Lime’s early origins
Perhaps the earliest known examples of
decorative plasterwork are from the Old Kingdom in Egypt. Painted plaster
masks adorned the linen wrapped head of a mummy, and stone walls would have had their
irregular surface smoothed with plaster before being carved or shaped and painted. This
plasterwork was formed with fast setting gypsum plaster.
Roman stucco work, though mainly painted, shows widespread use of lime plaster, for
example; as a wall covering for landscape painting, as can be seen in Hadrian’s villa in
Tivoli in the 1st century AD; or as a theatrical backdrop of mythological figures and
theatrical figures in the upper class Hang houses in Ephesus, c 5th century AD.
Instructions by the Roman architect Vitruvius on the means of ensuring that stucco relief
decoration remains sound and firmly attached to the wall are as relevant today as they were
in the 1st century BC. His advice on the need for cane and metal support for relief work to
prevent distortion is, of course, common sense, as are the rules he describes for obtaining
a flat wall surface using three coats of plaster: a coarse base coat of rough sand and lime
reinforced with hair to prepare the wall surface, followed by a levelling coat of medium
graded sand, lime and hair to level the wall, and finally, a finer finish coat, much thinner
than the rest, of fine lime, sand and possibly goat hair.
Vitruvius’ advice on how to make lime plaster adhere to a damp wall has a particular
resonance today. To combat wet conditions, he recommended a pozzolanic additive of brick
shards and brick powders for the first of the three layers of lime plaster. The combination
of brick and lime, well mixed, provides a hydraulic set for the plaster (‘hydraulic’
literally means having the ability to set under water), enabling the mortar to set whilst
still wet, without carbonation.
In addition to brick dust, a multitude of other additives were used to accelerate the set of
lime, but perhaps the one ingredient that carries the most historical significance must be
marble flour. This aggregate was the key ingredient of the finest mid 18th century plaster
work, Stucco duro, which was largely confined to Italy and southern Europe. Marble
flour allegedly aids both the plasticity and the set of stucco. Although it was never widely
used as an additive by English plasterers, the style of the stuccodurists was much admired
and imitated. The twists and turns of a fine Rococo ceiling, with all its convoluted curves

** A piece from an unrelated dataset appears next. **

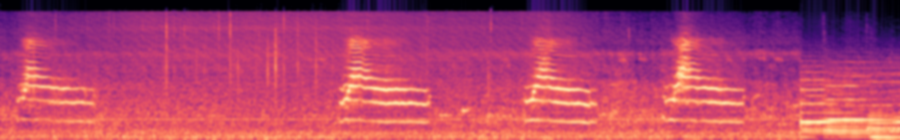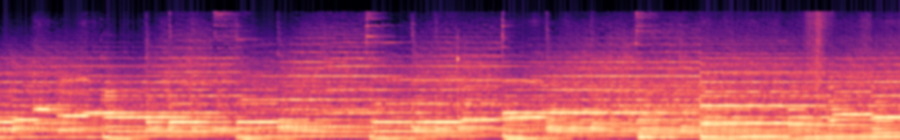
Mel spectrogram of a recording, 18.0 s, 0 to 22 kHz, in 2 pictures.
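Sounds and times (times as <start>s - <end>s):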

and intertwining shapes, could not have been easily made without the setting properties of
marble dust or, as was later discovered by the English imitators of the stuccodurist, a
lacing of gypsum plaster.